◆ EXERCISE DIRECTIONS ◆
Every entry is to be returned unchanged, and no picture is to be included.

╔══

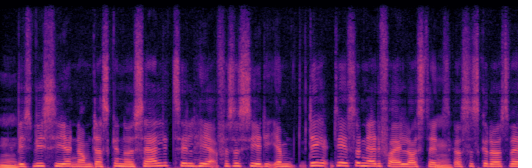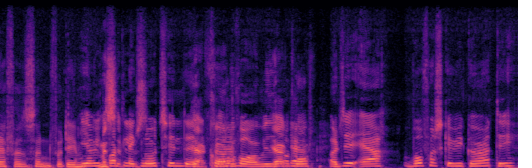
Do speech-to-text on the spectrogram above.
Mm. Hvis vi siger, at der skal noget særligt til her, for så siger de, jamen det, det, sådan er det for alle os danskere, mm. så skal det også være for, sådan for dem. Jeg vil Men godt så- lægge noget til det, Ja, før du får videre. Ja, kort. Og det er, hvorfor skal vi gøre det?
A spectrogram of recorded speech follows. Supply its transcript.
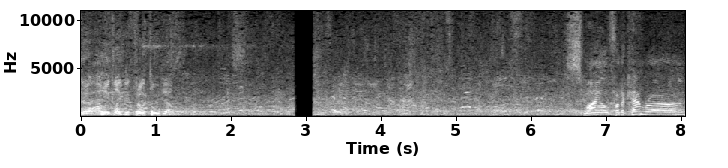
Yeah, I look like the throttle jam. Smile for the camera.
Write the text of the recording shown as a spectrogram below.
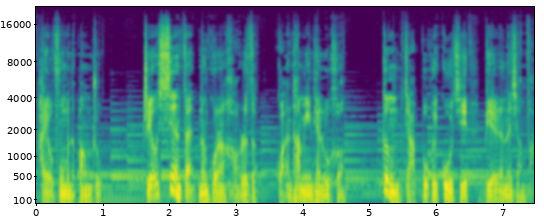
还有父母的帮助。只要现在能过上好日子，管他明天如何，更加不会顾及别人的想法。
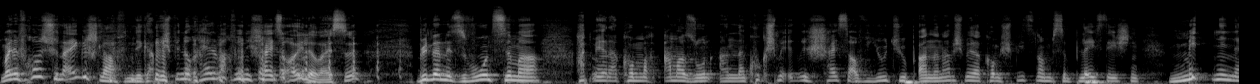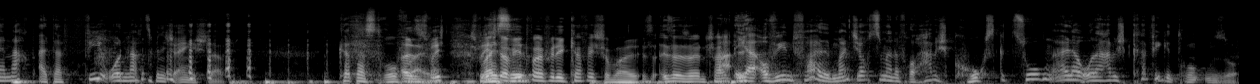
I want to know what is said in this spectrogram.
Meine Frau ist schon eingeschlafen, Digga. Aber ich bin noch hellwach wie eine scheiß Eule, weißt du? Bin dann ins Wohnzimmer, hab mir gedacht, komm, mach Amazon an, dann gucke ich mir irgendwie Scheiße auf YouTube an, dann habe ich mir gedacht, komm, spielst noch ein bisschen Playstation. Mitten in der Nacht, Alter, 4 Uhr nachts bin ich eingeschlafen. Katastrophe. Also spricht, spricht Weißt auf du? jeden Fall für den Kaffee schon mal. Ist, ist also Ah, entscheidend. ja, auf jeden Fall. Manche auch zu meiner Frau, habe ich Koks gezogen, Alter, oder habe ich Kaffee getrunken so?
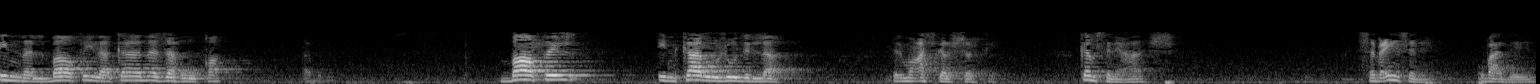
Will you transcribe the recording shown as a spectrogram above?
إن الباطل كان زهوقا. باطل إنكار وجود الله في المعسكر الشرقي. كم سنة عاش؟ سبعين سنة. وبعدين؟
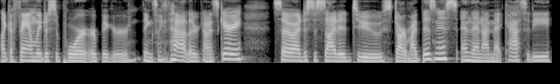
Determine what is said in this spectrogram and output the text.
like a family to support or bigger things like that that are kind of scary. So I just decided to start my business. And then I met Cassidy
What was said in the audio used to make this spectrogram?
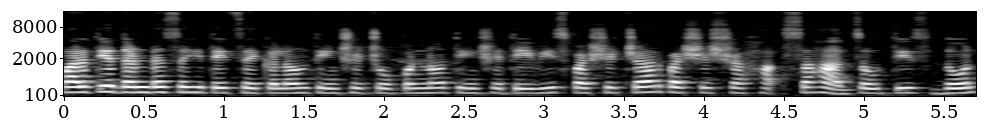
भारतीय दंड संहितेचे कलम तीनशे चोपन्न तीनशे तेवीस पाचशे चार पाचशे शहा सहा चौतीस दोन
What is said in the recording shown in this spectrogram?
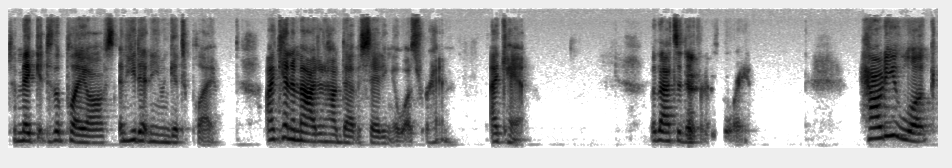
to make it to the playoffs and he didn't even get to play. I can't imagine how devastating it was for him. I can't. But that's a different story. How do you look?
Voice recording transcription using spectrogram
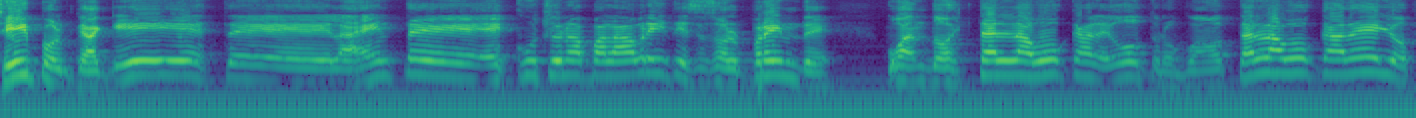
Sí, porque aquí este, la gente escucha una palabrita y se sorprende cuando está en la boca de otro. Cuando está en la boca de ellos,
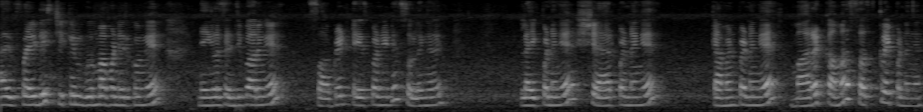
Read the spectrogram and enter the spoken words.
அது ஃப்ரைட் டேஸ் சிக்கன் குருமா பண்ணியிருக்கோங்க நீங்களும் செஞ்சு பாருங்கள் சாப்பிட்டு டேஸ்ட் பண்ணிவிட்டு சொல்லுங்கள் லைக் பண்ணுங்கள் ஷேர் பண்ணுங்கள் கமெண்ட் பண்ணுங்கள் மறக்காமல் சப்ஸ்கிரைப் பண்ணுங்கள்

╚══

◆ EXERCISE SOLUTION ◆
Do speech-to-text on the spectrogram above.
Mm. Hvis vi siger, at der skal noget særligt til her, for så siger de, jamen det, det, sådan er det for alle os danskere, mm. så skal det også være for, sådan for dem. Jeg vil Men godt så- lægge noget til det, Ja, før du får videre. Ja, kort. Og det er, hvorfor skal vi gøre det?
A spectrogram of recorded speech follows. Supply its transcript.
Yeah, I look like the throttle jam. Smile for the camera.
Write the text of the recording shown as a spectrogram below.
还有父母的帮助。只要现在能过上好日子，管他明天如何，更加不会顾及别人的想法。
I want to know what is said in this spectrogram.
Meine Frau ist schon eingeschlafen, Digga. Aber ich bin noch hellwach wie eine scheiß Eule, weißt du? Bin dann ins Wohnzimmer, hab mir gedacht, komm, mach Amazon an, dann gucke ich mir irgendwie Scheiße auf YouTube an, dann habe ich mir gedacht, komm, spielst noch ein bisschen Playstation. Mitten in der Nacht, Alter, 4 Uhr nachts bin ich eingeschlafen. Katastrophe. Also spricht, spricht Weißt auf du? jeden Fall für den Kaffee schon mal. Ist, ist also Ah, entscheidend. ja, auf jeden Fall. Manche auch zu meiner Frau, habe ich Koks gezogen, Alter, oder habe ich Kaffee getrunken so?
Will you transcribe the recording shown as a spectrogram above?
إن الباطل كان زهوقا. باطل إنكار وجود الله في المعسكر الشرقي. كم سنة عاش؟ سبعين سنة. وبعدين؟
Determine what is said in this spectrogram and output the text.
like a family to support or bigger things like that that are kind of scary. So I just decided to start my business. And then I met Cassidy
What was said in the audio used to make this spectrogram?
भारतीय दंड संहितेचे कलम तीनशे चोपन्न तीनशे तेवीस पाचशे चार पाचशे शहा सहा चौतीस दोन
What is said in the recording shown in this spectrogram?
to make it to the playoffs and he didn't even get to play. I can't imagine how devastating it was for him. I can't. But that's a different story. How do you look?
Voice recording transcription using spectrogram
Sí, porque aquí este, la gente escucha una palabrita y se sorprende cuando está en la boca de otro. Cuando está en la boca de ellos,
Read the spectrogram and enter the spoken words.
அது ஃப்ரைட் டேஸ் சிக்கன் குருமா பண்ணியிருக்கோங்க நீங்களும் செஞ்சு பாருங்கள் சாப்பிட்டு டேஸ்ட் பண்ணிவிட்டு சொல்லுங்கள் லைக் பண்ணுங்கள் ஷேர் பண்ணுங்கள் கமெண்ட் பண்ணுங்கள் மறக்காமல் சப்ஸ்கிரைப் பண்ணுங்கள்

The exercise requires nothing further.